So, looking at this and our current situation, I am very proud of the fact that we lifted 40% of children out of poverty in their first year by delivering to American families. In her first year, she lifted 40% of America’s children out of poverty.

We saved small businesses. We’ve seen historic job growth. In fact, we calculate that at least 9 million jobs have been created. So we’ve now got all those jobs back in terms of jobs lost during the pandemic. In fact, it’s the lowest unemployment rate our country has experienced in half a century.

So we are proud of these achievements and the fact that NATO is strong. And a bipartisan bill to address what is needed from a reasonable gun safety perspective. Of course, the nomination and confirmation of Judge Ketanji Brown Jackson and what that means in terms of representation in the Supreme Court. The correct decision of the president in connection with the removal of the al-Qaeda chief.

So while I can say that there is good work done so far, we recognize that there is still work to be done.

As such, on the topic at hand, these leaders are leading at extraordinary times for many reasons. They are building our nation’s future to meet the challenges of today. But we are also doing it in the context of the United States Supreme Court’s decision to deprive the people of the United States, American women, of their constitutional rights. it was allowed.

Please also note that we understand that the majority of women affected by this decision are between the ages of 20 and 29. So, I met with a group of Higher Education Chancellors and Chancellors and our Secretary of Education to discuss how this issue uniquely affects women in that age group, and how it affects women. , more specifically – attend our colleges and universities.

The principle at stake, of course, is that American women must be trusted to make their own most intimate decisions. But the government should not make this decision for her. .

Given the reality of women in college, we can see that there are certain issues that affect them. And we have heard from them. We know that college women are uniquely affected by restrictions on their reproductive rights. So a woman on a college campus, and this is the sad truth, is three times more likely to experience sexual violence than she is.

We know that many women who attend college have academic responsibilities. Many of them may have graduated from college and are working to pay their tuition in a way that limits their ability to travel. In addition to completing school, she can also afford to travel to places where she may receive reproductive health care.

That is why our administration has taken action to protect reproductive health care that is available and accessible to women in America. This includes, of course, allowing states to use Medicaid funds to help women travel or engage in interstate travel for care, within the limits of the Hyde Amendment. will be
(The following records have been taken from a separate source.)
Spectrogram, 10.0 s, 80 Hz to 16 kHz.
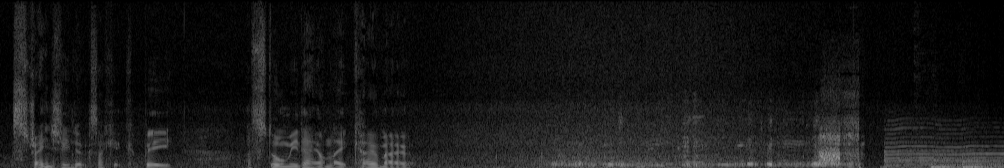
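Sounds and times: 
speech: 0.3 - 4.2
waves crashing on a forested shoreline: 1.0 - 8.8
music: 8.8 - 10.0.

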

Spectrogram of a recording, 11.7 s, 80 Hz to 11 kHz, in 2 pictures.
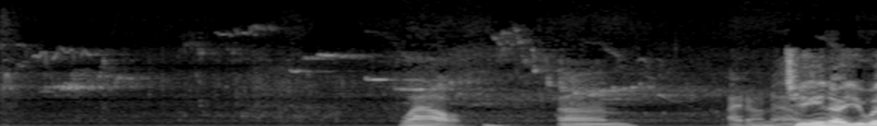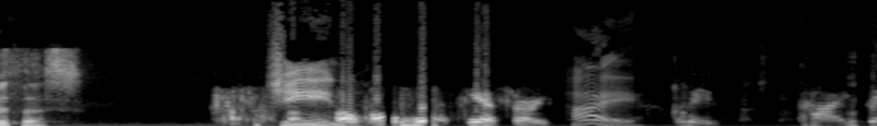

Also, our Department of Justice — the U.S. Department of Justice, will file lawsuits challenging the Idaho abortion ban and, where necessary, to ensure that there is no conflict between these state and federal laws. It’s clear we’re ready to do more with litigation.We need access to — guaranteed access to emergency medical care.

Finally, I will conclude by saying: Our colleges and universities are doing an extraordinary job. I know there is work being done to look at ways to protect student access to care, especially by setting flexible attendance policies to allow students to seek care. Create an emergency fund for student care. Also, by clarifying the confidentiality and privacy policies of campus medical services. So there’s good work going on here.

And I’m really looking forward to talking with these leaders, especially during this difficult time.

So, with that, I will hand it over to Secretary of Education Cardona to moderate and begin our discussion.

Ends 3:28 PM EDT